The main development is carried out under Ubuntu Linux. Programming is done in whatever text editor (I use the Anjuta IDE), and compilation is done with a standard C++ compiler (I use the GNU C++ compiler).
Of course, since one of the main goals of the game engine is portability, I try to avoid any specific constraints on the development environment.
For the first time I use UML to structure my work. Currently, I only use it for sketching and documenting the class structure, not for generating code etc, but it helps a lot in getting the class structures right.
The tool I am currently using is DIA, an open source diagram editor with basic UML support.
I also plan to use DIA for describing the main program flow. I realized that it is probably a good idea to try to piece all the different tasks of the game loop together in a flowchart. That way it is easier to figure out which parts are dependent on which results, and what parts can be parallelized using threads or other means (such as occlusion culling, sound output, bot AI etc).

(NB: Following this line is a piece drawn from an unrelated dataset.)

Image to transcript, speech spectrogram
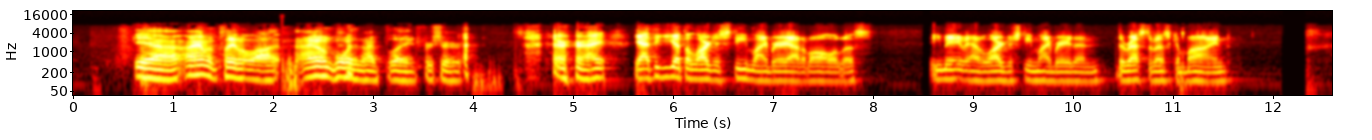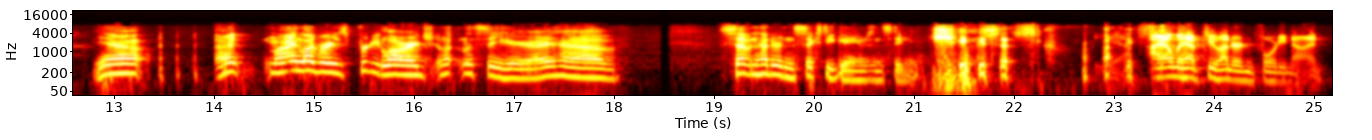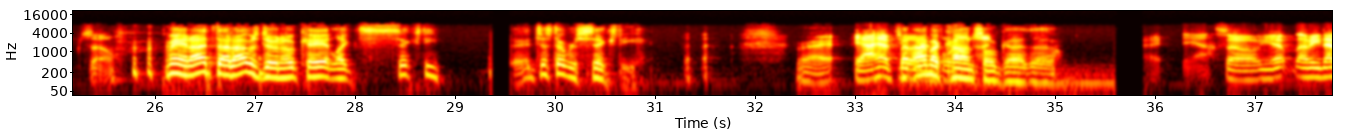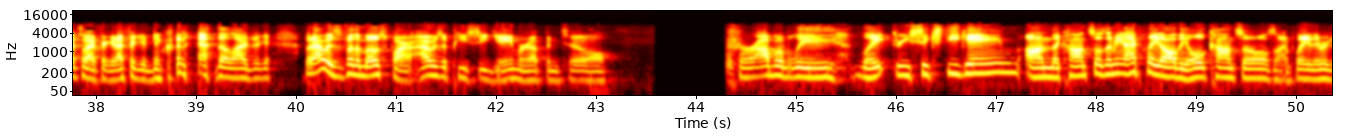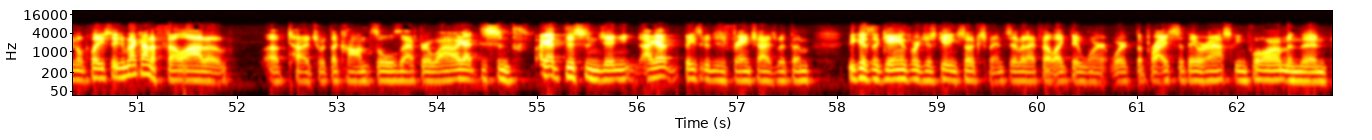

I am using a public Subversion repository on Sourceforge to host the game engine source code. Not all data is hosted there (e.g. map data and 3rd party libraries) so it is currently quite difficult to compile and run Hover Extreme from the source code.
However, you can download it from Sourceforge (check the instructions for Subversion checkout).
Of course, some kind of modeling tool is required for producing the in game models for player vehicles and statics objects etc. Competent modeling software tend to be expensive commercial products, with one notable exception: Blender. Blender does not only have the advantage of being both capable and free, it also supports a plethora of popular 3D model formats.
I know Blender has a quite steep learning curve, mostly due to its non standard user interface. I intend to learn it, though, and once I do I hope to be able to use it for most of the 3D artwork (including map design).
The game engine itself should have support for a number of different model formats, so that artists are not limited by the model format for their choice of modeling software. Currently the game engine supports 3DS (3ds Max), MD2 (the wide spread model format originally used in Quake 2) and STL (a simple triangle format supported by most CAD software). I plan to include support for other formats as well, including the OBJ and LWO formats, but right now the 3DS file support does a good job.
Music & Sound
I have not yet found a sound editing tool for Linux that I am comfortable with, though. I am not really fond of Audacity (it lacks some fairly basic tools, such as non-linear amplification), but I guess I will use it for now. I really like Adobe Audition (previously Cool Edit Pro), but it is too expensive and does not work under Linux/Wine.
I will have a closer look at Ardour soon, to see if it can do the things I need. It looks very interesting (and free, of course).